Content starts

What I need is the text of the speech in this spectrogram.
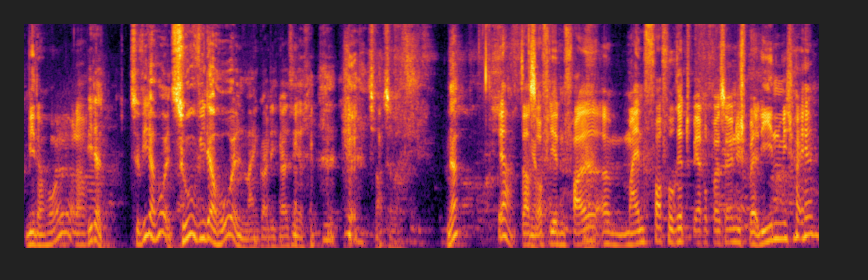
Wiederholen oder? Wieder, zu wiederholen. Zu wiederholen, mein Gott, ich weiß nicht. Das war so. Ne? Ja, das ja. auf jeden Fall. Ähm, mein Favorit wäre persönlich Berlin, Michael.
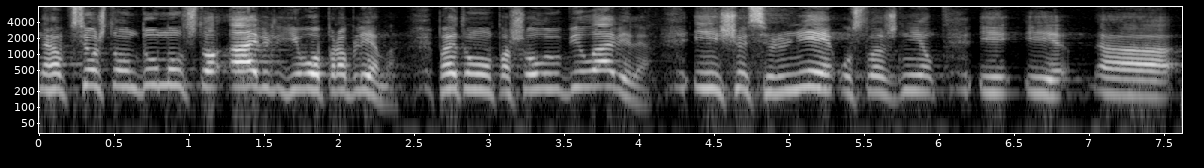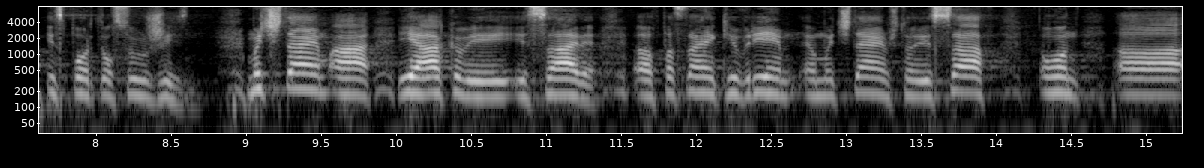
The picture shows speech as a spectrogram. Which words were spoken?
А все, что он думал, что Авель его проблема. Поэтому он пошел и убил Авеля. И еще сильнее усложнил и, и э, испортил свою жизнь. Мы читаем о Иакове и Исаве. В послании к евреям мы читаем, что Исав, он э,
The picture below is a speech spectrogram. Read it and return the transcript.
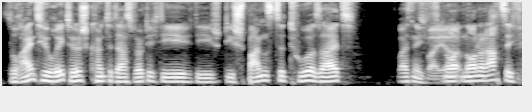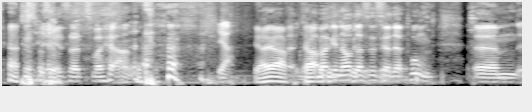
so rein theoretisch könnte das wirklich die, die, die spannendste Tour seit, weiß nicht, Zwei Jahren. 89 werden. Ja, jetzt seit zwei Jahren. ja. Ja, ja. klar, aber mit- genau mit- das ist ja der Punkt. Ähm, äh,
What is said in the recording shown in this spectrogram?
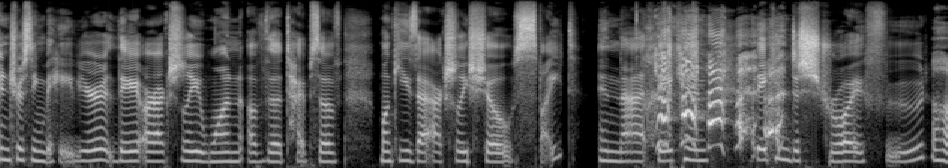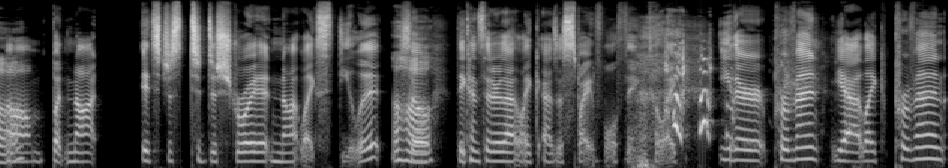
interesting behavior, they are actually one of the types of monkeys that actually show spite in that they can they can destroy food, Uh-huh. um, but not it's just to destroy it, not like steal it. Uh-huh. So they consider that like as a spiteful thing to like either prevent, yeah, like prevent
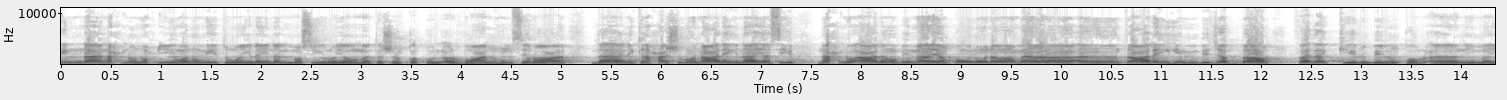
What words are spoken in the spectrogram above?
إنا نحن نحيي ونميت وإلينا المصير يوم تشقق الأرض عنهم سراعا. ذلك حشر علينا يسير. نحن أعلم بما يقولون وما أنت عليهم بجبار. فذكر بالقرآن من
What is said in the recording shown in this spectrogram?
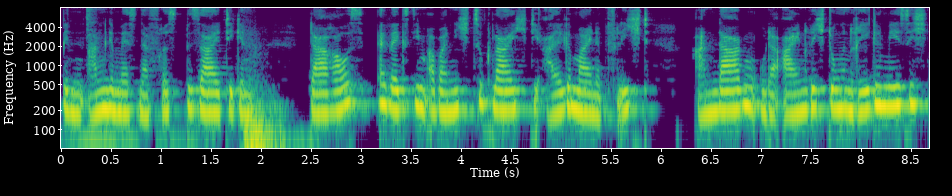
binnen angemessener Frist beseitigen, daraus erwächst ihm aber nicht zugleich die allgemeine Pflicht, Anlagen oder Einrichtungen regelmäßig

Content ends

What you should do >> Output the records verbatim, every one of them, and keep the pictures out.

Finished exercise >>
What I need is the text of the speech in this spectrogram.
Wiederholen oder? Wieder, zu wiederholen. Zu wiederholen, mein Gott, ich weiß nicht. Das war so. Ne? Ja, das ja. auf jeden Fall. Ähm, mein Favorit wäre persönlich Berlin, Michael.
The picture shows speech as a spectrogram. Which words were spoken?
А все, что он думал, что Авель его проблема. Поэтому он пошел и убил Авеля. И еще сильнее усложнил и, и э, испортил свою жизнь. Мы читаем о Иакове и Исаве. В послании к евреям мы читаем, что Исав, он э,
The picture below is a speech spectrogram. Read it and return the transcript.
so rein theoretisch könnte das wirklich die, die, die spannendste Tour seit, weiß nicht, Zwei Jahren. 89 werden. Ja, jetzt seit zwei Jahren. ja. Ja, ja. klar, aber mit- genau mit- das ist ja der Punkt. Ähm, äh,
What is said in the recording shown in this spectrogram?
interesting behavior, they are actually one of the types of monkeys that actually show spite in that they can they can destroy food, Uh-huh. um, but not it's just to destroy it, not like steal it. Uh-huh. So they consider that like as a spiteful thing to like either prevent, yeah, like prevent
What words are spoken in the spectrogram above?
إنا نحن نحيي ونميت وإلينا المصير يوم تشقق الأرض عنهم سراعا. ذلك حشر علينا يسير. نحن أعلم بما يقولون وما أنت عليهم بجبار. فذكر بالقرآن من
What is said in the recording shown in this spectrogram?
binnen angemessener Frist beseitigen, daraus erwächst ihm aber nicht zugleich die allgemeine Pflicht, Anlagen oder Einrichtungen regelmäßig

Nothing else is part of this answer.